(Stored items)

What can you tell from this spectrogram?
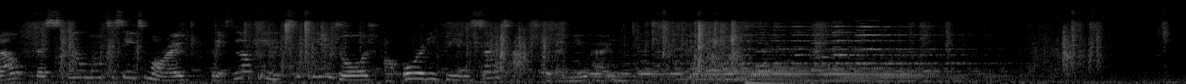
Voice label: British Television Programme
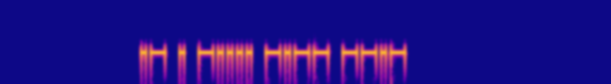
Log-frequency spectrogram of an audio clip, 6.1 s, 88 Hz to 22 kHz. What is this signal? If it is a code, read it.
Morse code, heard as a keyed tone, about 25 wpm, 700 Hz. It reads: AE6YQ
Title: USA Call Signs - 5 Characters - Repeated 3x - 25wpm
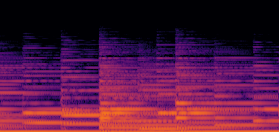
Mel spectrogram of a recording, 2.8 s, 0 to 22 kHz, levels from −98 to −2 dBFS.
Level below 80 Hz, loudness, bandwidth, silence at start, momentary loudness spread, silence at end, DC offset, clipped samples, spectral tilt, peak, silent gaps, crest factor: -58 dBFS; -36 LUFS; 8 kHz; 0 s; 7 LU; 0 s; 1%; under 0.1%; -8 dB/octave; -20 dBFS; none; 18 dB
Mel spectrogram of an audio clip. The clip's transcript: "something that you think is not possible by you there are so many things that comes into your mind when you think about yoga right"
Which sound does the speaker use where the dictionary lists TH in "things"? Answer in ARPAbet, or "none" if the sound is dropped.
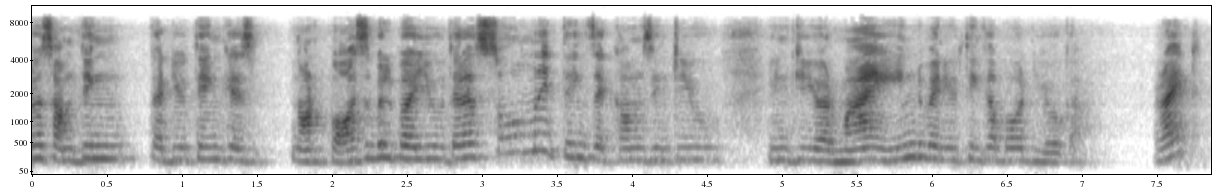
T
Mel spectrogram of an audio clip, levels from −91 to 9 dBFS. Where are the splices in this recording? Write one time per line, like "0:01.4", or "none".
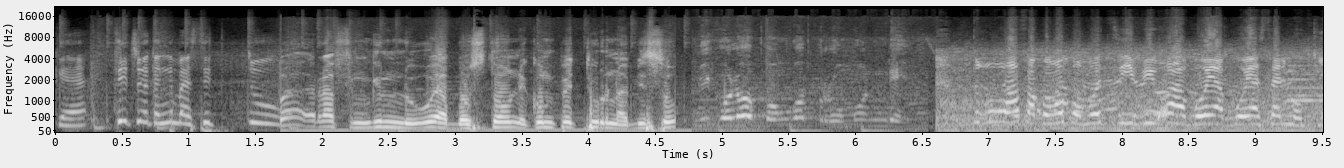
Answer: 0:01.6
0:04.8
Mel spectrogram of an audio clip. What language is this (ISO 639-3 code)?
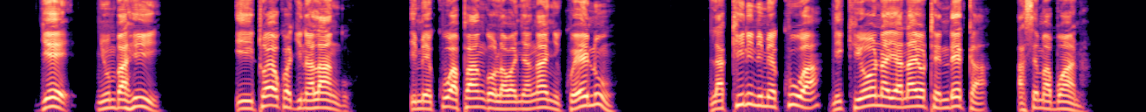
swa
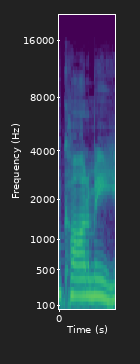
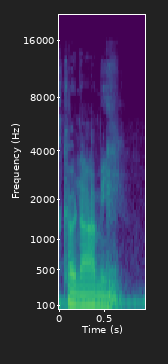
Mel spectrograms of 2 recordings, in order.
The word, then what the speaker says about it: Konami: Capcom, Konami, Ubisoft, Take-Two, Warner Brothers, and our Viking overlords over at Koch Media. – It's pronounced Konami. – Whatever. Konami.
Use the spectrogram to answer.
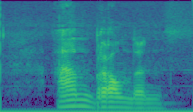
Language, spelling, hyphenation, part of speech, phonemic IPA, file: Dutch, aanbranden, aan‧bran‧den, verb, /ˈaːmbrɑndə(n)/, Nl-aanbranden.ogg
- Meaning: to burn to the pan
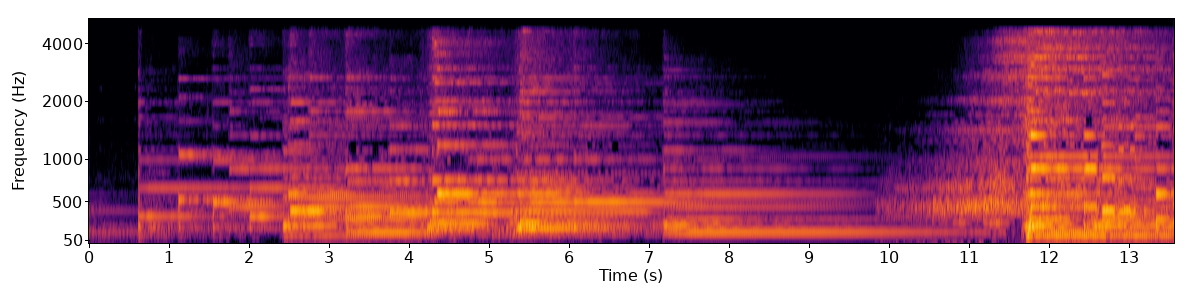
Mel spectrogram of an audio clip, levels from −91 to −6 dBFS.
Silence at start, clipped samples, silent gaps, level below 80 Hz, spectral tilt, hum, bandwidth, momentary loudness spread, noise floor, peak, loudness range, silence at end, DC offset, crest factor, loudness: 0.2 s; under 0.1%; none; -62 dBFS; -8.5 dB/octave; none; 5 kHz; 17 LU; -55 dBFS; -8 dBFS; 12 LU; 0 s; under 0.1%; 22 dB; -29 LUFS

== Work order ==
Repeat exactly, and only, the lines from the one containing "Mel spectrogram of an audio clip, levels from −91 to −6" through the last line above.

== Your solution ==
Mel spectrogram of an audio clip, levels from −91 to −6 dBFS.
Silence at start, clipped samples, silent gaps, level below 80 Hz, spectral tilt, hum, bandwidth, momentary loudness spread, noise floor, peak, loudness range, silence at end, DC offset, crest factor, loudness: 0.2 s; under 0.1%; none; -62 dBFS; -8.5 dB/octave; none; 5 kHz; 17 LU; -55 dBFS; -8 dBFS; 12 LU; 0 s; under 0.1%; 22 dB; -29 LUFS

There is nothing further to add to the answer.